Do You Owe Estimated Tax Payments? Ghada Burton Discusses Changes in 2019 Under the New Tax Law
In general, individuals not subject to withholding tax deriving income from self-employment, dividends, interest, rents, alimony or other similar type income are advised to make estimated tax payments on a quarterly basis. Ghada Burton from San Francisco, California says failure to make such payments could subject you to interest and penalties.
This brief guide is not exhaustive nor intended as a tax advice. Taxpayers are advised to consult with their tax advisors for matters that apply to their individual situation.
Individuals must pay estimated tax for 2019 if both conditions are met:
1- You owe at least $1,000 in tax for 2019 (after withholding and credits)
2- Your credits are less than 90% of your 2019 tax liability or 100% of your 2018 tax liability whichever is less.
The dates for making estimated payments are as follows:
1- First payment on April 15, 2019 (which coincides with filing your 2018 tax return)
2- Second payment on June 17, 2019

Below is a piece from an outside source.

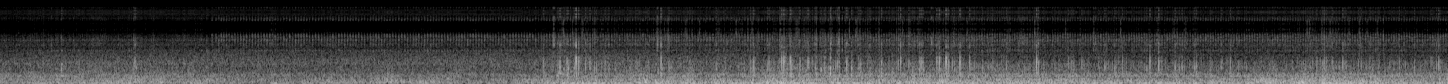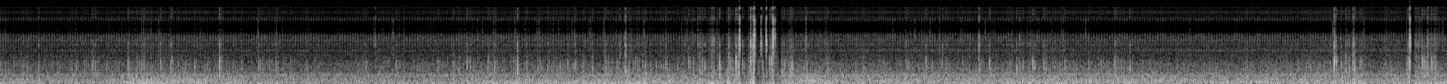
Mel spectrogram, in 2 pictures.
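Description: Moving bicycle on a city street: steady rumble of wind on the microphone and tyres on tarmac, with passing car traffic. A sharp knock about 22 seconds in, and a couple of smaller clicks near the end.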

3- Third payment on September 16, 2019
4- Fourth payment on January 15, 2020
But you do not need to make a payment in January 2020 if you file your 2019 tax return by January 31, 2020.
These payments are made in four equal installments, but you can make more than four payments, if the amount you pay during a payment period is at least equal to or greater than the amount required to be paid by the due date for that period.
What’s New in 2019:
When making your estimated payments, Ghada Burton says to consider what is new for 2019 and the impact of the Tax Cuts & Jobs Act which was signed into law in December 2017.
1- Standard deductions increased in 2019 for all filers. This is helpful if you do not itemize deductions. Here are the new amounts (assuming you are not claimed as a dependent by another person):
a- Married filing jointly of qualifying widow(er) $24,400
b- Head of Household $18,350
c- Single or Married filing separately $12,200
Your standard deductions will increase by additional amounts if at the end of 2019 you are:
a- Unmarried and are 65 years or blind $1,650
b- 65 years or older and blind $3,300
Married (filing jointly or separately) or a widow(er):
c- 65 or older or blind $1,300
d- 65 or older and blind $2,600
e- Both spouses 65 or older $2,600
f- Both spouses 65 or older and blind $5,200
Social Security Tax- The maximum earned income in 2019 subject to social security tax is $132,900.
Adoption Credits: Maximum adoption credits for employer-provided adoption benefits increased in 2019 to $14,080. Ghada Burton says this credit is available if your modified adjusted gross income is less than $251,160.
How to Make Payments:
Make your payment by check and mail to the IRS with your payment voucher. Remember that your payment must be post-marked on the due date to be considered made timely. Ghada Burton says for the second payment, ensure your payment is stamped by the post office no later than June 17, 2019.
Online Payments can be made as well; Ghada Burton says to go to IRS.gov/Payments, where electronic payments are accepted through direct pay, credit cards (a convenience fee is applied) or electronic fund withdrawals (EFW).
For added convenience, download the IRS2GO app and make payment from your phone.